Drape me, Baby Jesus, in Blessed Mother blue.

Alas, it did not come to pass until Advent 1983. Pregnant with my second child and obviously not a virgin, at long last I had snagged the part of the BVM. Not quite as embarrassing as liturgical dance, I starred in a three part liturgical drama: PREGNANT WITH GOD.

Three parts, three trimesters.

Advent One. Surprised. Uncertain. Shaky. Nauseous. Scared.

Advent Two. Blooming. Stretching. Aching. Hoping.

Advent Three. Heavy. Swollen. Sleepless. Bursting with life.

“My soul proclaimed the greatness of The Lord!”

I burst into the Magnificat.

It was the 80’s. And I wore Blessed Mother blue.

Now, blue is also the color of a mood. Possibly a million times in a millennia or two, possibly a million artists have depicted the Madonna and Child. Beatific Mary with the fat, little, haloed, baby Jesus in her lap. And in every painting, in every icon, in every stained glass window, as beautiful as she may be, she is the Mater Dolorosa, our Lady of Perpetual Sorrows.

“Lully, lullay, thou little tiny child…”

Advent is the Blue season, a season of darkness and light.

At first light today it was dark, 6:30 am dark. The sun went down today at 4:54 pm. I got up in the dark. I drove home in the dark.   And in between, the sky was gray all day outside my window. And the days are getting shorter. Yes, shorter. Is it any wonder, as the holiday looms why you may be feeling so BLUE, so deep, dark, inky, indigo BLUE.

My mother, Mary Lou, was often Blessed Mother blue. So blue she could barely get out of bed. So blue she could barely lift her head. So SAD, so deeply sad, it was like the light had literally gone out of her eyes. No sign of light and life in November, meant an equally dark December. O mom, we’ll have a blue Christmas without you…

Since God created the night, God’s people have prayed for the return of the light. That’s why long before there ever was a Christmas there was the Winter Solstice. The Stone Age people who built Stonehenge knew all about it. The Neolithic people who built Newgrange knew all about it. The deepest, darkest day of the year, is the day the light returns. December 21st.

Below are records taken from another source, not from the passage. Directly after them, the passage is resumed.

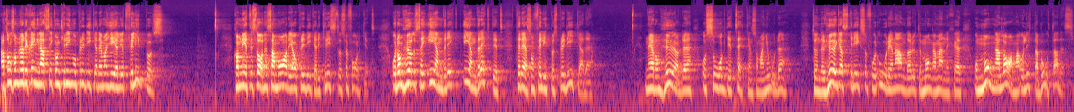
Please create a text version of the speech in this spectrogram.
Att de som nu hade skingrats gick omkring och predikade evangeliet Filippus kom ner till staden Samaria och predikade Kristus för folket. Och de höll sig endräktigt till det som Filippus predikade. När de hörde och såg det tecken som han gjorde. Till under höga skrik så får orena andar ut ur många människor och många lama och lytta botades.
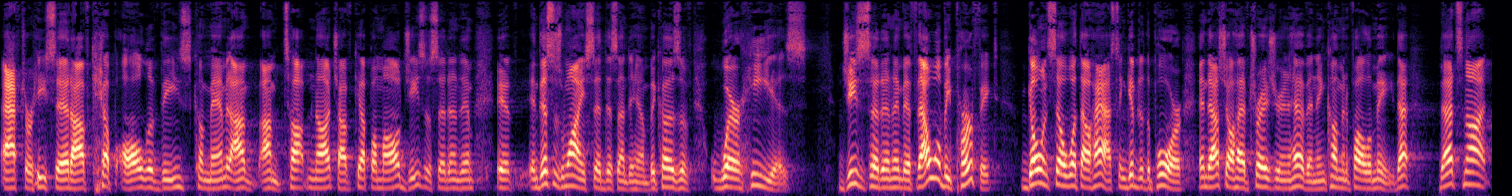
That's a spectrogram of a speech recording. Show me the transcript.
after he said, I've kept all of these commandments, I'm, I'm top notch, I've kept them all, Jesus said unto him, if, and this is why he said this unto him, because of where he is. Jesus said unto him, If thou wilt be perfect, go and sell what thou hast and give to the poor, and thou shalt have treasure in heaven, and come and follow me. That, that's not,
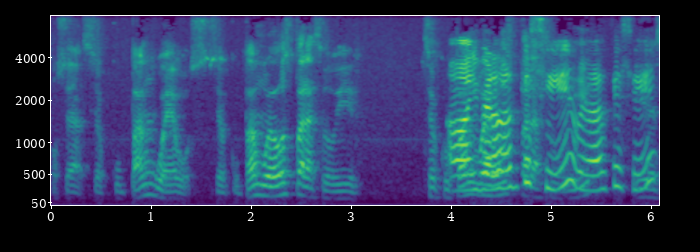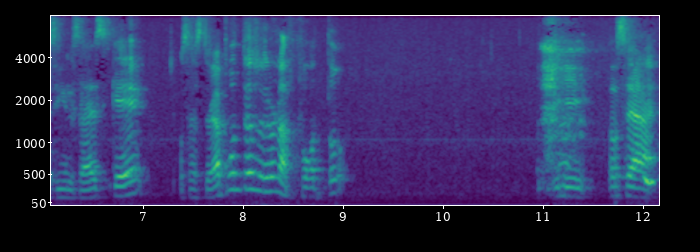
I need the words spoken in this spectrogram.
o sea, se ocupan huevos. Se ocupan huevos para subir. Se ocupan Ay, huevos ¿verdad que para sí? subir ¿Verdad que Y sí? decir, ¿sabes qué? O sea, estoy a punto de subir una foto. Y, o sea,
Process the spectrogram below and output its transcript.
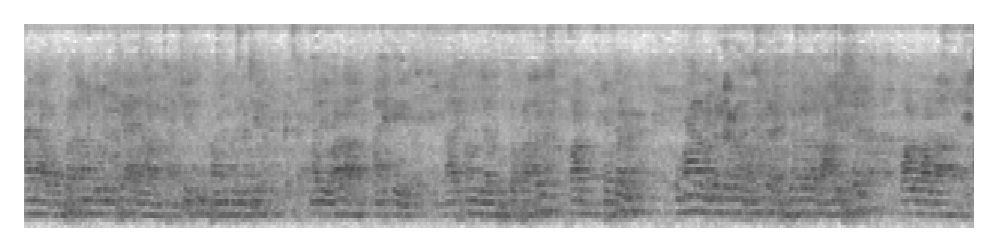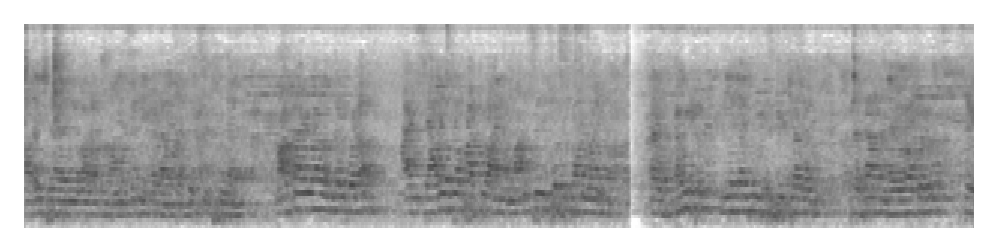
ఆయన గొప్పతనం గురించి ఆయన చేసిన పనుల గురించి మరి ఇవాళ ఆయనకి కార్యక్రమం జరుపుతూ పాటు వారు ఇద్దరు కుమారులు అందరూ కూడా నమస్కారం రాణిస్తారు వాళ్ళు వాళ్ళ అభిప్రాయాన్ని వాళ్ళ సమస్యని ఇక్కడ చర్చించుకున్నారు మాట్లాడే వాళ్ళందరూ కూడా ఆయన సేవలతో పాటు ఆయన మనసుని చూసుకున్న వారు. కవిత విశ్వవిద్యాలయం ప్రధాన నిర్వాహకులు శ్రీ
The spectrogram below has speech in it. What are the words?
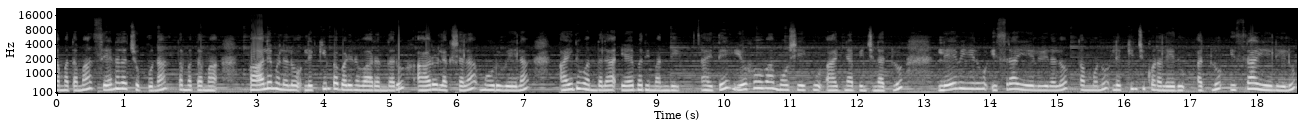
తమ తమ సేనల చొప్పున తమ తమ పాలెములలో లెక్కింపబడిన వారందరూ ఆరు లక్షల మూడు వేల ఐదు వందల యాభై మంది. అయితే యోహోవా మోషేకు ఆజ్ఞాపించినట్లు లేవీయులు ఇస్రాయేలీలలో తమ్మును లెక్కించుకొనలేదు. అట్లు ఇస్రాయేలీలు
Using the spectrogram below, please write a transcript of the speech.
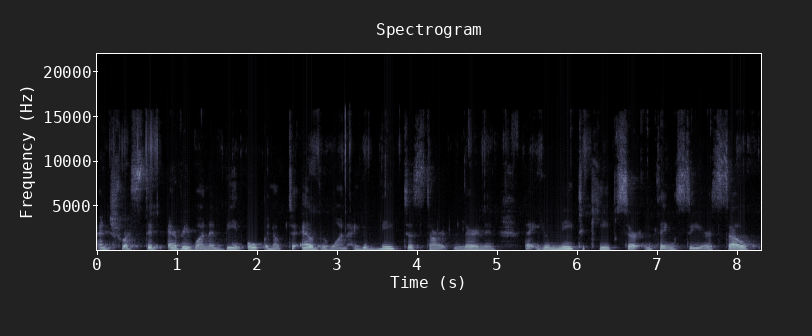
and trusting everyone and being open up to everyone. And you need to start learning that you need to keep certain things to yourself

On December 21st, my church Emmanuel on High, is having a Comfort service, a Christmas Comfort Service. And the service begins with a song — a song by Mary Chapin Carpenter who clinically knows exactly what it’s like to really sing the blues.

Come darkness, come light
Come new star, shining bright
Come love to this world tonight
Alleluia

Come broken, come whole
Come wounded in your soul
Come anyway that you know
Alleluia

Come doubting, come sure
Come fearful to this door
Come see what love is for
Alleluia

Come running, come walking slow
Come weary on your broken road
Come see Him and shed your heavy load
Alleluia

There’s a humble stable and a light within
There’s an angel hovering and three wise men
Today a baby’s born in Bethlehem
Alleluia

Come darkness come light
Come new star burning bright
Come love to this world tonight
Alleluia

Come to the Comfort Service. Come for healing. Come for communion. Come for warmth and music.  Come for solace. Come for peace. Come for prayer. “Come unto me, all ye that travail and are heavy laden, and I will refresh you. For my yoke is easy and my burden is Light.”

Come for the Light.

Sunday, December 21st, 5:00 pm.
Emmanuel on High
1608 Russell Road
Alexandria, VA.

JoaniSign